+++ EXERCISE DATA

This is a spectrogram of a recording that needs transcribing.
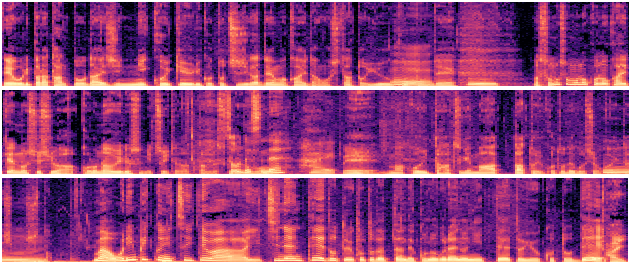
オリパラ担当大臣に小池百合子都知事が電話会談をしたということで、えーうん。まあ、そもそものこの会見の趣旨はコロナウイルスについてだったんですけれども。そうですね。はい。ええ。まあ、こういった発言もあったということでご紹介いたしました。まあ、オリンピックについては1年程度ということだったんでこのぐらいの日程ということで、はい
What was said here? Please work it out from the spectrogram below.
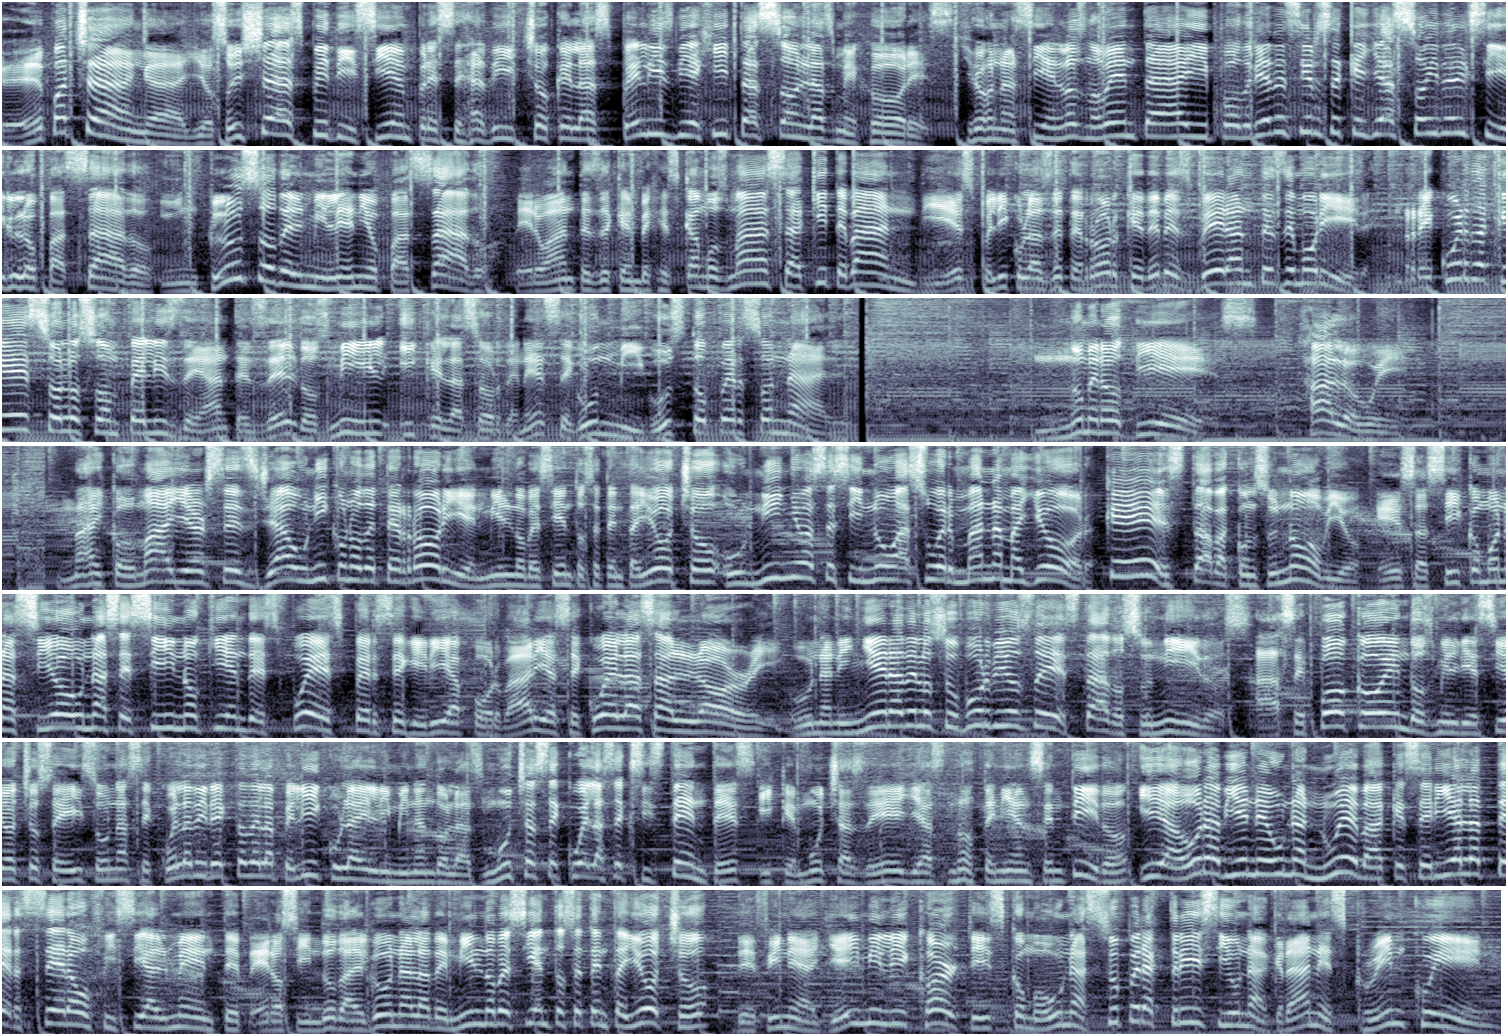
¡Qué pachanga! Yo soy Shaspid y siempre se ha dicho que las pelis viejitas son las mejores. Yo nací en los 90 y podría decirse que ya soy del siglo pasado, incluso del milenio pasado. Pero antes de que envejezcamos más, aquí te van 10 películas de terror que debes ver antes de morir. Recuerda que solo son pelis de antes del 2000 y que las ordené según mi gusto personal. Número 10. Halloween. Michael Myers es ya un ícono de terror y en 1978 un niño asesinó a su hermana mayor, que estaba con su novio. Es así como nació un asesino quien después perseguiría por varias secuelas a Laurie, una niñera de los suburbios de Estados Unidos. Hace poco, en 2018, se hizo una secuela directa de la película eliminando las muchas secuelas existentes y que muchas de ellas no tenían sentido, y ahora viene una nueva que sería la tercera oficialmente, pero sin duda alguna la de 1978 define a Jamie Lee Curtis como una superactriz y una gran Scream Queen.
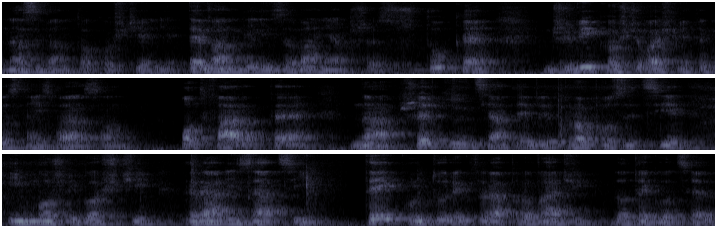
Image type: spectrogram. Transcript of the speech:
nazywam to kościelnie, ewangelizowania przez sztukę, drzwi Kościoła Świętego Stanisława są otwarte na wszelkie inicjatywy, propozycje i możliwości realizacji tej kultury, która prowadzi do tego celu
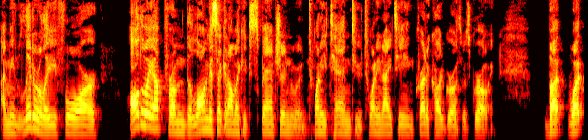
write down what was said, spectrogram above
I mean, literally for all the way up from the longest economic expansion in 2010 to 2019, credit card growth was growing. But what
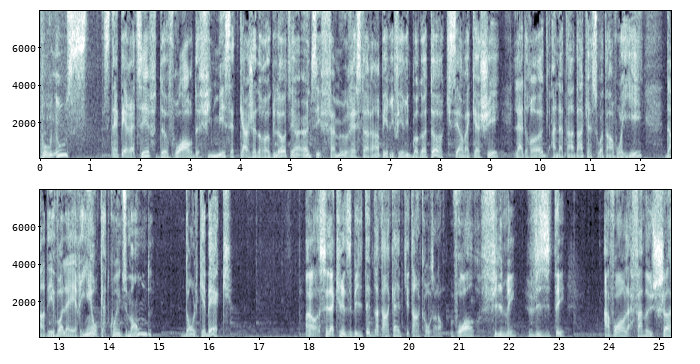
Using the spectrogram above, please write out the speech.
Pour nous, c'est impératif de voir, de filmer cette cage de drogue-là, un, un de ces fameux restaurants en périphérie de Bogota qui servent à cacher la drogue en attendant qu'elle soit envoyée dans des vols aériens aux quatre coins du monde, dont le Québec. Alors, c'est la crédibilité de notre enquête qui est en cause. Alors, voir, filmer, visiter, avoir la fameuse shot,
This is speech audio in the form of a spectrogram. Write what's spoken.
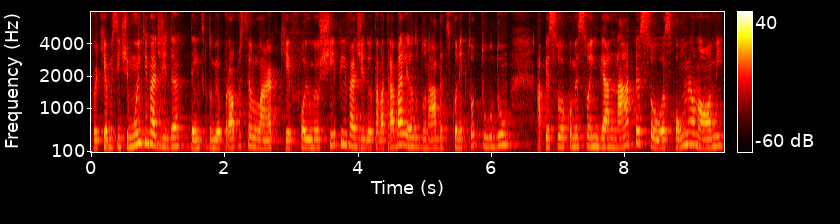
porque eu me senti muito invadida dentro do meu próprio celular, porque foi o meu chip invadido, eu estava trabalhando, do nada desconectou tudo, a pessoa começou a enganar pessoas com o meu nome,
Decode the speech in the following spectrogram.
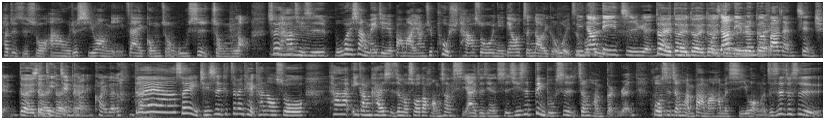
他就只说啊，我就希望你在宫中无事终老。所以他其实不会像梅姐姐爸妈一样去 push 他说你一定要争到一个位置，你一定要第一志愿。对对对对，我只要你人格发展健全，对，身体健康快乐。对啊，所以其实这边可以看到说，他一刚开始这么受到皇上喜爱这件事，其实并不是甄嬛本人或是甄嬛爸妈他们希望的，只是就是。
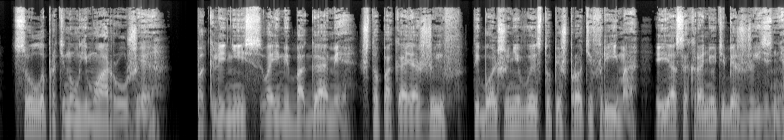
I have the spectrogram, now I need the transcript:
— Сулла протянул ему оружие. «Поклянись своими богами, что пока я жив, ты больше не выступишь против Рима, и я сохраню тебе жизнь.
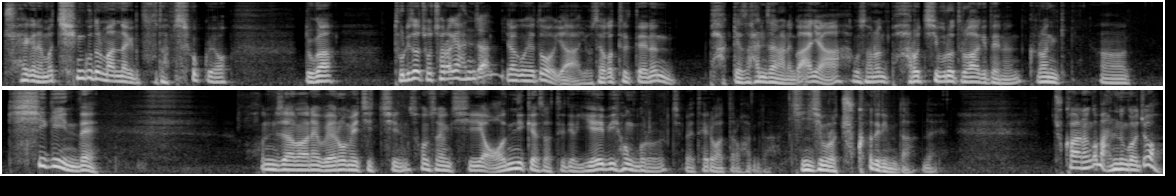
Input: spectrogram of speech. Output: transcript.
최근에 뭐 친구들 만나기도 부담스럽고요. 누가 둘이서 조촐하게 한 잔이라고 해도 야 요새 같을 때는 밖에서 한 잔 하는 거 아니야 하고서는 바로 집으로 들어가게 되는 그런 어, 시기인데 혼자만의 외로움에 지친 손소영 씨의 언니께서 드디어 예비 형부를 집에 데려왔다고 합니다. 진심으로 축하드립니다. 네. 축하하는 거 맞는 거죠?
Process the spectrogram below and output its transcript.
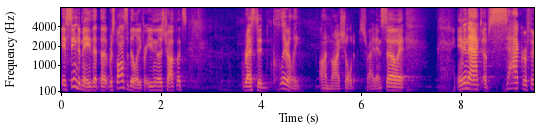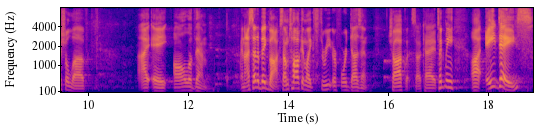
it seemed to me that the responsibility for eating those chocolates rested clearly on my shoulders, right? And so, it, in an act of sacrificial love, I ate all of them and I said a big box. I'm talking like three or four dozen chocolates, okay? It took me uh, eight days.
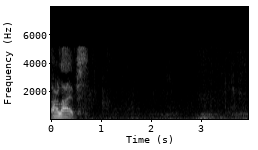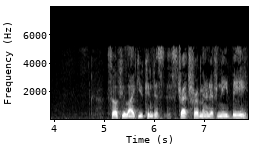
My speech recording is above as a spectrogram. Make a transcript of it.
our lives. So if you like, you can just stretch for a minute if need be.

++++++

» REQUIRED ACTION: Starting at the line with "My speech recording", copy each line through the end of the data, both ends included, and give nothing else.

» EXERCISE ANSWER:
My speech recording is above as a spectrogram. Make a transcript of it.
our lives. So if you like, you can just stretch for a minute if need be.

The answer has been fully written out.